One striking element in the movement toward war came in the lack of push-back from responsible quarters. In the House, 81 Democrats voted for the 2002 Authorization for the Use of Military Force, while only 6 Republicans voted against it; in the Senate, 29 Democrats voted for it, while only one Republican voted against it. When the war went wrong, many people weaseled. Furthermore, the claims about Iraq-al Qaeda contacts and Iraq’s possession of WMD went largely unchallenged by the media. Later, feeling twice deceived by “lies and the lying liars who tell them,” journalists and academics rejected out of hand the war-for-democracy claims. They went in search of other motives for war. They suggested an attempt to dominate the world oil industry, faulty or manipulated intelligence gathering and analysis, and the effect of “victory culture.” What they didn’t do was to look at the history.
After the first two justifications collapsed (along with the careers of some of the people who had offered the justifications), the Bush Administration began to claim that the war’s purpose had always and only been to replace tyranny with democracy in Iraq. From there it would spread to the rest of that benighted region. Why hadn’t they led with this argument, since it was so close to what they actually believed?
Perhaps the “neo-cons” believed that Americans would not support a war for democratization, while they would support a war for vengeance. If so, they were ignoring the arguments of an eminent predecessor, both scholar and presidential adviser, Robert E. Osgood. Osgood had believed that Idealism and Self-Interest could be reconciled in foreign policy.
 The former had been incredible from the start. Saddam Hussein’s Iraq was a secular state and equal-opportunity oppressor. Al Qaeda was a movement of Sunni zealots. When Saddam Hussein invaded Kuwait and threatened Saudi Arabia, Osama bin Laden had offered to lead an Islamist foreign legion against him in defense of Islam’s holy places. Nor could the intelligence community offer much in the way of evidence supporting tales of contact between the two enemies of the United States. The second justification seemed to have more substance. The United Nations weapons inspectors for Iraq believed that Hussein’s government had concealed large stockpiles of WMD. However, that is true of many anti-American countries (China, Russia, Pakistan, Israel). Why attack only Iraq?
 The title of Al Franken’s 2003 “fair and balanced look at the Right.”

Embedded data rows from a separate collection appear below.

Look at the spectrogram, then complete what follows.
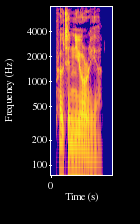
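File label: "proteinuria", British English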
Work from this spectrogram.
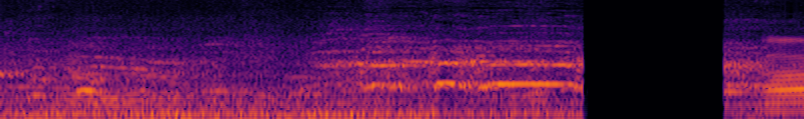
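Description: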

 A bunch of this material is displayed at Rationale for the Iraq War – Wikipedia
 On the latter, see Tom Engelhardt, The End of Victory Culture: Cold War America and the Disillusioning of a Generation (2007).
 Max Fisher, “Two Decades Later, a Question Remains: Why Did the U.S. Invade?” NYT, 19 March 2023.
 Robert E. Osgood, Ideals and Self Interest in America’s Foreign Relations (1953). Got a copy on my shelf.